[WHAT THE TASK ASKS]
Your output is to consist only of the line containing "Speech is pictured" and the lines after it, through the end of the data, reproduced exactly.

============

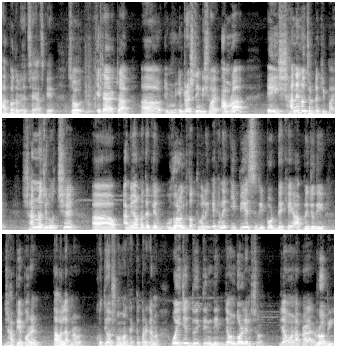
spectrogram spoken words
হাত বদল হয়েছে আজকে। সো এটা একটা ইন্টারেস্টিং বিষয়। আমরা এই শানে নজরুলটা কি পাই? সান নজরুল হচ্ছে আমি আপনাদেরকে উদাহরণ দিয়ে তথ্য বলি, এখানে ইপিএস রিপোর্ট দেখে আপনি যদি ঝাঁপিয়ে পড়েন, তাহলে আপনার ক্ষতি হওয়ার সম্ভাবনা থাকতে পারে। কারণ ওই যে দুই তিন দিন, যেমন গোল্ডেন শোন যেমন আপনার রবি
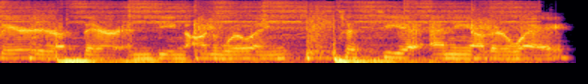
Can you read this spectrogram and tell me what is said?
Barrier up there and being unwilling to see it any other way.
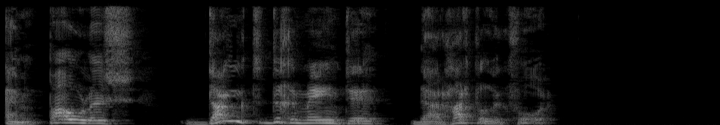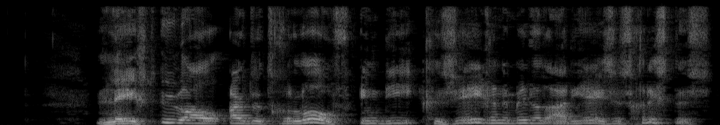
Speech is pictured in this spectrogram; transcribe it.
En Paulus dankt de gemeente daar hartelijk voor. Leeft u al uit het geloof in die gezegende middelaar Jezus Christus,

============

[ANSWER TO THIS PROBLEM]
Speech is pictured in this spectrogram; transcribe it.
En Paulus dankt de gemeente daar hartelijk voor. Leeft u al uit het geloof in die gezegende middelaar Jezus Christus,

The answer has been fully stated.